Your objective
Repeat the entries below word for word, though any picture in them should be dropped.

Data to use
-- Opening Marker --
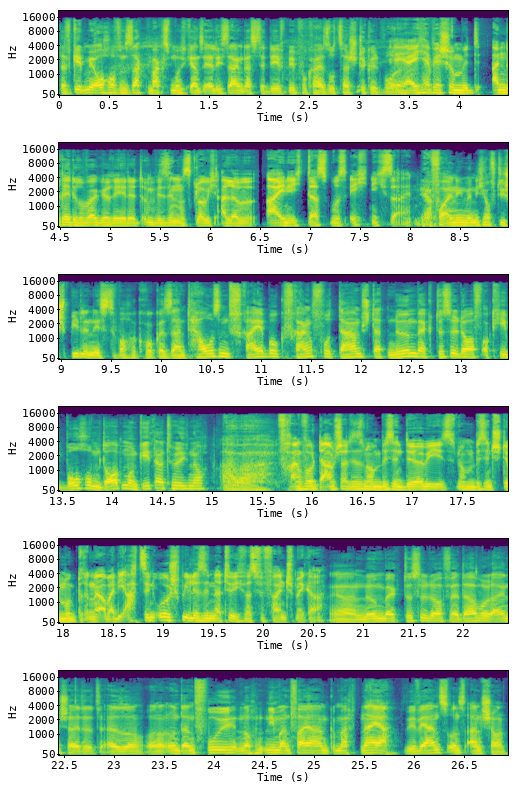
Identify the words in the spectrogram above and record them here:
Das geht mir auch auf den Sack, Max, muss ich ganz ehrlich sagen, dass der DFB DFB-Pokal so zerstückelt wurde. Ja, ich habe ja schon mit André drüber geredet und wir sind uns, glaube ich, alle einig, das muss echt nicht sein. Ja, vor allen Dingen, wenn ich auf die Spiele nächste Woche gucke. Sandhausen, Freiburg, Frankfurt, Darmstadt, Nürnberg, Düsseldorf, okay, Bochum, Dortmund geht natürlich noch, aber... Frankfurt, Darmstadt ist noch ein bisschen Derby, ist noch ein bisschen Stimmung drin, aber die 18 Uhr Spiele sind natürlich was für Feinschmecker. Ja, Nürnberg, Düsseldorf, wer da wohl einschaltet, also und dann früh noch niemand Feierabend gemacht. Naja, wir werden es uns anschauen.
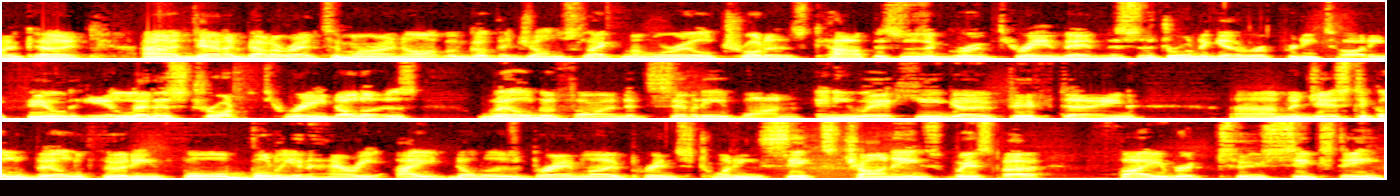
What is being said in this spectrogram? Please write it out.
Okay. Uh, down at Ballarat tomorrow night, we've got the John Slack Memorial Trotters Cup. This is a Group 3 event. This has drawn together a pretty tidy field here. Let us trot $3, well defined at 71, anywhere Hugo 15, uh, Majestical Bell 34, Bullion Harry $8, Brownlow Prince 26, Chinese Whisper favourite 260.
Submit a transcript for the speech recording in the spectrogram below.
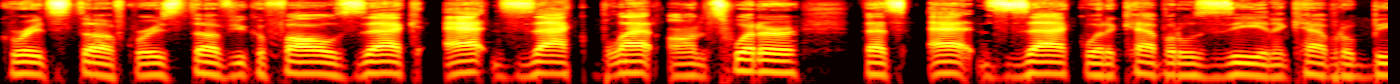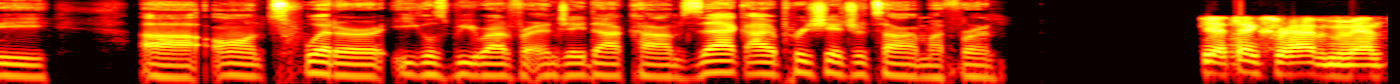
Great stuff. Great stuff. You can follow Zack at Zack Blatt on Twitter. That's at Zack with a capital Z and a capital B uh, on Twitter. Eagles beat writer for NJ.com. Zack, I appreciate your time, my friend. Yeah, thanks for having me, man.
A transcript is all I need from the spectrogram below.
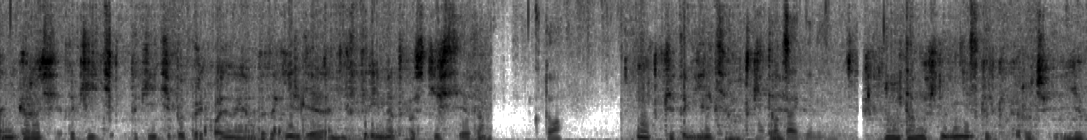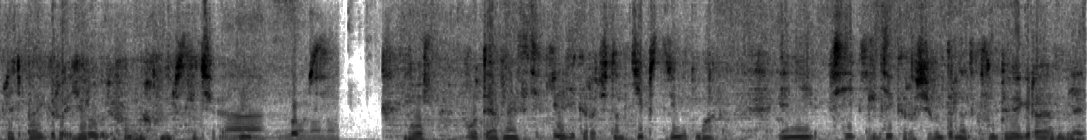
Они, короче, такие, такие типы прикольные. Вот эта гильдия, они стримят почти все там. Кто? Ну, вот какая-то гильдия, вот Ну, какая гильдия? Ну, там их несколько, короче. Я, блядь, по иероглифам нахуй не различаю. А, Ну, ну, ну, ну. Вот. Вот, и одна из этих гильдий, короче, там тип стримит маг. И они все гильдии, короче, в интернет-клубе играют, блядь.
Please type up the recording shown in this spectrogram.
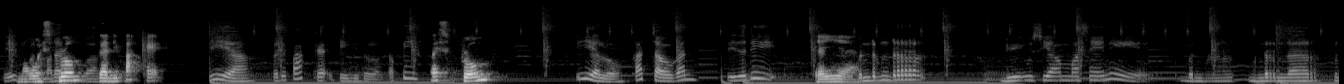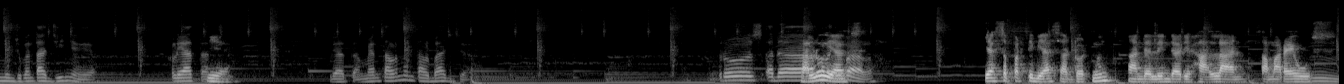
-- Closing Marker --
Response
Identify the words in the spectrogram above and record them here:
Das geht mir auch auf den Sack, Max, muss ich ganz ehrlich sagen, dass der DFB DFB-Pokal so zerstückelt wurde. Ja, ich habe ja schon mit André drüber geredet und wir sind uns, glaube ich, alle einig, das muss echt nicht sein. Ja, vor allen Dingen, wenn ich auf die Spiele nächste Woche gucke. Sandhausen, Freiburg, Frankfurt, Darmstadt, Nürnberg, Düsseldorf, okay, Bochum, Dortmund geht natürlich noch, aber... Frankfurt, Darmstadt ist noch ein bisschen Derby, ist noch ein bisschen Stimmung drin, aber die 18 Uhr Spiele sind natürlich was für Feinschmecker. Ja, Nürnberg, Düsseldorf, wer da wohl einschaltet, also und dann früh noch niemand Feierabend gemacht. Naja, wir werden es uns anschauen.
What is being said in this spectrogram? Please write it out.
Okay. Uh, down at Ballarat tomorrow night, we've got the John Slack Memorial Trotters Cup. This is a Group 3 event. This has drawn together a pretty tidy field here. Let us trot $3, well defined at 71, anywhere Hugo 15, uh, Majestical Bell 34, Bullion Harry $8, Brownlow Prince 26, Chinese Whisper favourite 260.
Submit a transcript for the speech recording in the spectrogram below.
Great stuff. Great stuff. You can follow Zack at Zack Blatt on Twitter. That's at Zack with a capital Z and a capital B uh, on Twitter. Eagles beat writer for NJ.com. Zack, I appreciate your time, my friend. Yeah, thanks for having me, man.
A transcript is all I need from the spectrogram below.
Они, короче, такие, такие типы прикольные. Вот эта гильдия, они стримят почти все там. Кто? Ну, вот какая-то гильдия, вот Ну, какая гильдия? Ну, там их несколько, короче. Я, блядь, по иероглифам нахуй не различаю. А, Ну, ну, ну, ну. Вот. Вот, и одна из этих гильдий, короче, там тип стримит маг. И они все гильдии, короче, в интернет-клубе играют, блядь.
Please type up the recording shown in this spectrogram.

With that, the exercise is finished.